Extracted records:
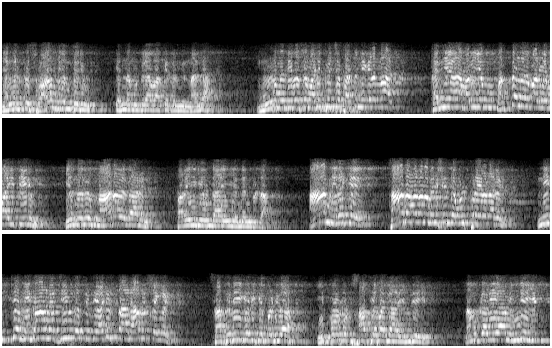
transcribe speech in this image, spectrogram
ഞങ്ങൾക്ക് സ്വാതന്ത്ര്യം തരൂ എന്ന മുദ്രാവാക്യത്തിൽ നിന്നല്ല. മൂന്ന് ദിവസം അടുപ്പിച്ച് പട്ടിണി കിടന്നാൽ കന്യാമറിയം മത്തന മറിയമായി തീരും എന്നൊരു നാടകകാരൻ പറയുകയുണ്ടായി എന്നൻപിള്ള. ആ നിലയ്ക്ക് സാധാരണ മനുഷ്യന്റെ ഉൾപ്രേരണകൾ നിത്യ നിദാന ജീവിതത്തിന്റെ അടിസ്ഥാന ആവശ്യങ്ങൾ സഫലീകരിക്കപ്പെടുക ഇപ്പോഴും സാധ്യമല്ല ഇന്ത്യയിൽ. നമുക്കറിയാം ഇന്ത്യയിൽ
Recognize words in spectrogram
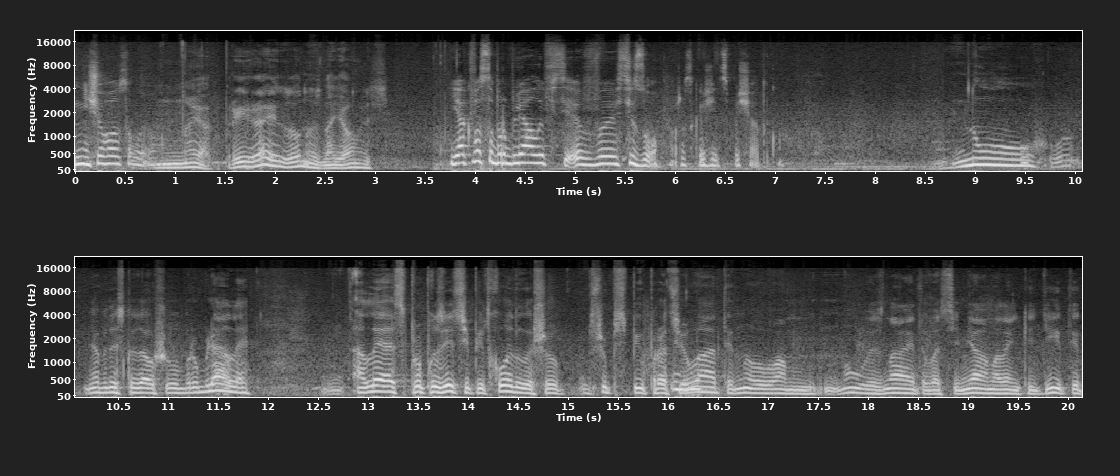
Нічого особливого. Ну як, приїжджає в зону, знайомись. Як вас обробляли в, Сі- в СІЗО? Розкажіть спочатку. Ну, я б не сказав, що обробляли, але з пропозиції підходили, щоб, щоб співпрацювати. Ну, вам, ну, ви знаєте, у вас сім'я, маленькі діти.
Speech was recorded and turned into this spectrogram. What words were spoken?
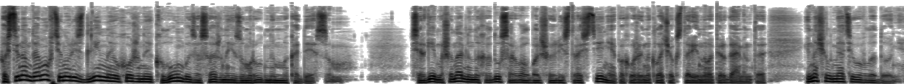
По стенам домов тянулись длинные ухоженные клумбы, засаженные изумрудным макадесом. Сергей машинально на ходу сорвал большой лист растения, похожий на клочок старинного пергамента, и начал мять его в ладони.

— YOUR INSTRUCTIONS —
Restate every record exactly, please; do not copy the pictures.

— RESULT FOR THIS TASK —
transcribe speech in this image, spectrogram
ഞങ്ങൾക്ക് സ്വാതന്ത്ര്യം തരൂ എന്ന മുദ്രാവാക്യത്തിൽ നിന്നല്ല. മൂന്ന് ദിവസം അടുപ്പിച്ച് പട്ടിണി കിടന്നാൽ കന്യാമറിയം മത്തന മറിയമായി തീരും എന്നൊരു നാടകകാരൻ പറയുകയുണ്ടായി എന്നൻപിള്ള. ആ നിലയ്ക്ക് സാധാരണ മനുഷ്യന്റെ ഉൾപ്രേരണകൾ നിത്യ നിദാന ജീവിതത്തിന്റെ അടിസ്ഥാന ആവശ്യങ്ങൾ സഫലീകരിക്കപ്പെടുക ഇപ്പോഴും സാധ്യമല്ല ഇന്ത്യയിൽ. നമുക്കറിയാം ഇന്ത്യയിൽ
Recognize words in spectrogram
Нічого особливого. Ну як, приїжджає в зону, знайомись. Як вас обробляли в, Сі- в СІЗО? Розкажіть спочатку. Ну, я б не сказав, що обробляли, але з пропозиції підходили, щоб, щоб співпрацювати. Ну, вам, ну, ви знаєте, у вас сім'я, маленькі діти.
Speech was recorded and turned into this spectrogram. What words were spoken?
По стенам домов тянулись длинные ухоженные клумбы, засаженные изумрудным макадесом. Сергей машинально на ходу сорвал большой лист растения, похожий на клочок старинного пергамента, и начал мять его в ладони.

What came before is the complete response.